**Supplied records**

-------------------------

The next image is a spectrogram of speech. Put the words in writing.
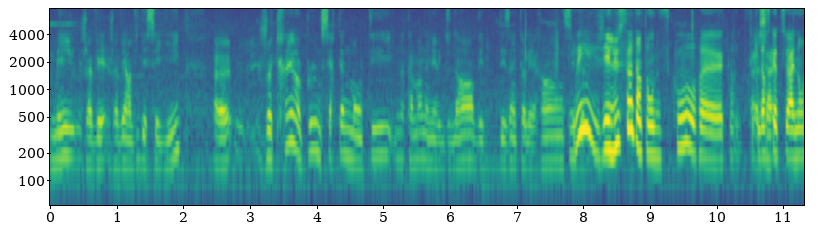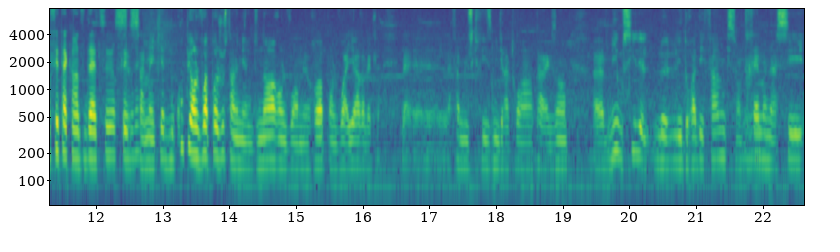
mais j'avais j'avais envie d'essayer. Euh, je crains un peu une certaine montée, notamment en Amérique du Nord, des, des intolérances. de- Oui, j'ai lu ça dans ton discours euh, quand- Euh, lorsque ça- tu as annoncé ta candidature, Ça, ça m'inquiète beaucoup. Puis on ne le voit pas juste en Amérique du Nord, on le voit en Europe, on le voit ailleurs avec la, la- la fameuse crise migratoire, par exemple, Euh, mais aussi le- le- les droits des femmes qui sont très menacés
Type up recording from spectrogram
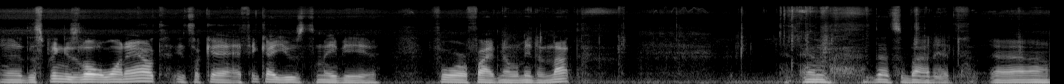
uh, the spring is little worn out. It's okay. I think I used maybe four or five millimeter nut. And that's about it. Uh,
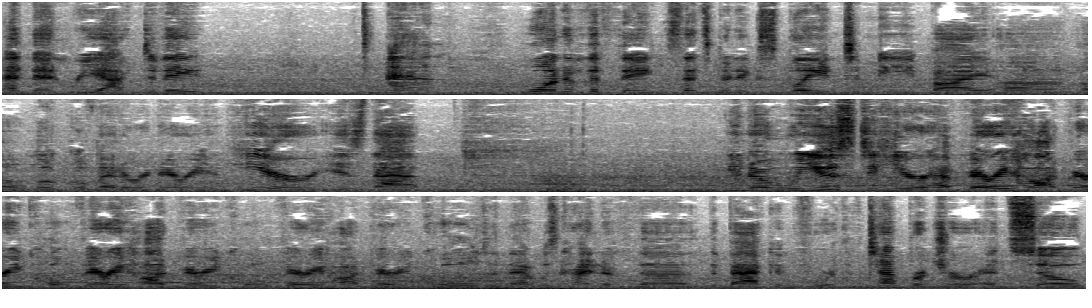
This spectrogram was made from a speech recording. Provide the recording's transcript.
and then reactivate. And one of the things that's been explained to me by a, a local veterinarian here is that you know, we used to here have very hot, very cold, very hot, very cold, very hot, very cold, and that was kind of the, the back and forth of temperature. And so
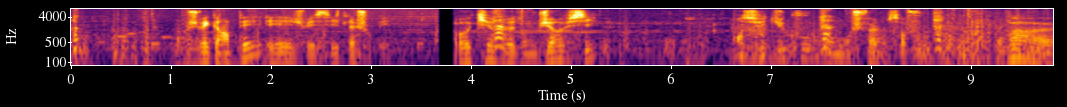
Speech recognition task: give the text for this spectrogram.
Alors, je vais grimper et je vais essayer de la choper. Ok donc j'ai réussi. Ensuite du coup bon, mon cheval on s'en fout. On va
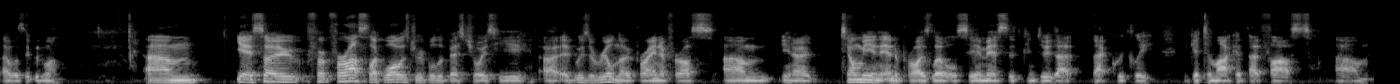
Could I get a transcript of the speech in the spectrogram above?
that was a good one. Um, yeah, so for, for us, like, why was Drupal the best choice here? Uh, it was a real no-brainer for us. Um, you know, tell me an enterprise level CMS that can do that that quickly, get to market that fast. Um,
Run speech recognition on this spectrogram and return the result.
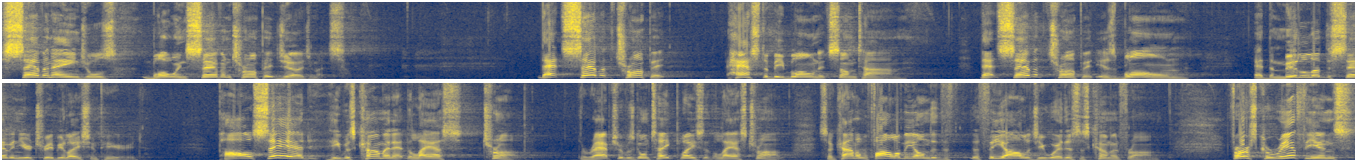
seven angels blowing seven trumpet judgments. That seventh trumpet has to be blown at some time. That seventh trumpet is blown at the middle of the seven year tribulation period. Paul said he was coming at the last trump. The rapture was going to take place at the last trump. So, kind of follow me on the, the theology where this is coming from. First Corinthians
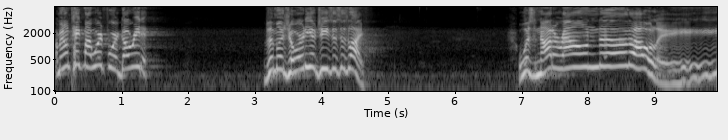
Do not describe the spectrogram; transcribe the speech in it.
I mean, don't take my word for it, go read it. The majority of Jesus' life was not around uh, the holy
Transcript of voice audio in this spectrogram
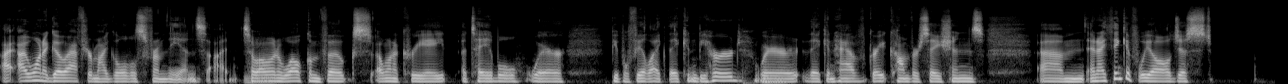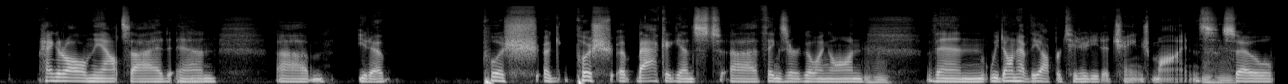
I, I want to go after my goals from the inside. So I mm-hmm. want to welcome folks. I want to create a table where people feel like they can be heard, where mm-hmm. they can have great conversations. Um, and I think if we all just hang it all on the outside and um, you know push uh, push back against uh, things that are going on, mm-hmm. then we don't have the opportunity to change minds. Mm-hmm. So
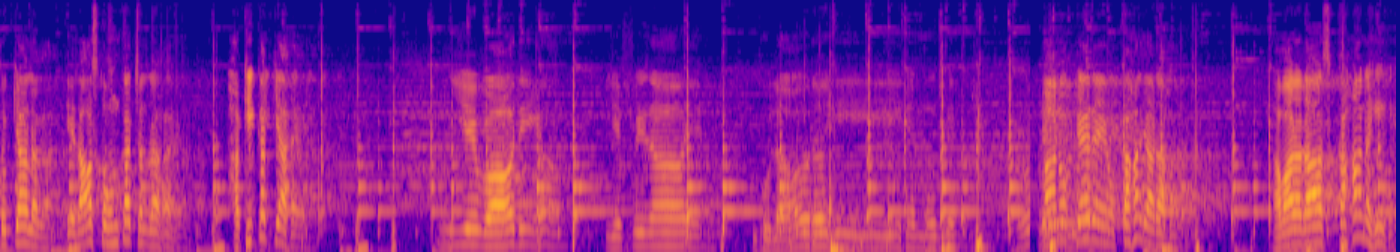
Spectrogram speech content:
तो क्या लगा कि राज तो उनका चल रहा है? हकीकत क्या है? ये वादियाँ, ये फिजाएँ भुला रही है मुझे। मानो कह रहे हो, कहा जा रहा है? हमारा रास कहाँ नहीं है?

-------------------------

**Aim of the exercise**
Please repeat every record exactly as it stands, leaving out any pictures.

**Answer to the exercise**
The next image is a spectrogram of speech. Put the words in writing.
mais j'avais j'avais envie d'essayer. Euh, je crains un peu une certaine montée, notamment en Amérique du Nord, des, des intolérances. de- Oui, j'ai lu ça dans ton discours euh, quand- Euh, lorsque ça- tu as annoncé ta candidature, Ça, ça m'inquiète beaucoup. Puis on ne le voit pas juste en Amérique du Nord, on le voit en Europe, on le voit ailleurs avec la, la- la fameuse crise migratoire, par exemple, Euh, mais aussi le- le- les droits des femmes qui sont très menacés
Type up recording from spectrogram
uh, the spring is little worn out. It's okay. I think I used maybe four or five millimeter nut. And that's about it. Uh,
This spectrogram was made from a speech recording. Provide the recording's transcript.
and then reactivate. And one of the things that's been explained to me by a, a local veterinarian here is that you know, we used to here have very hot, very cold, very hot, very cold, very hot, very cold, and that was kind of the, the back and forth of temperature. And so
Speech recognition task: give the text for this spectrogram.
Alors, je vais grimper et je vais essayer de la choper. Ok donc j'ai réussi. Ensuite du coup bon, mon cheval on s'en fout. On va
Could I get a transcript of the speech in the spectrogram above?
that was a good one. Um, yeah, so for, for us, like, why was Drupal the best choice here? Uh, it was a real no-brainer for us. Um, you know, tell me an enterprise level CMS that can do that that quickly, get to market that fast. Um,
Run speech recognition on this spectrogram and return the result.
seven angels blowing seven trumpet judgments. That seventh trumpet has to be blown at some time. That seventh trumpet is blown at the middle of the seven year tribulation period. Paul said he was coming at the last trump. The rapture was going to take place at the last trump. So, kind of follow me on the, the theology where this is coming from. First Corinthians
Do not describe the spectrogram; transcribe the speech in it.
I mean, don't take my word for it, go read it. The majority of Jesus' life was not around uh, the holy
Transcript of voice audio in this spectrogram
I, I want to go after my goals from the inside. So I mm-hmm. want to welcome folks. I want to create a table where people feel like they can be heard, where mm-hmm. they can have great conversations. Um, and I think if we all just hang it all on the outside and um, you know push uh, push back against uh, things that are going on, mm-hmm. then we don't have the opportunity to change minds. Mm-hmm. So
Spectrogram speech content:
तो क्या लगा कि राज तो उनका चल रहा है? हकीकत क्या है? ये वादियाँ, ये फिजाएँ भुला रही है मुझे। मानो कह रहे हो, कहा जा रहा है? हमारा रास कहाँ नहीं है?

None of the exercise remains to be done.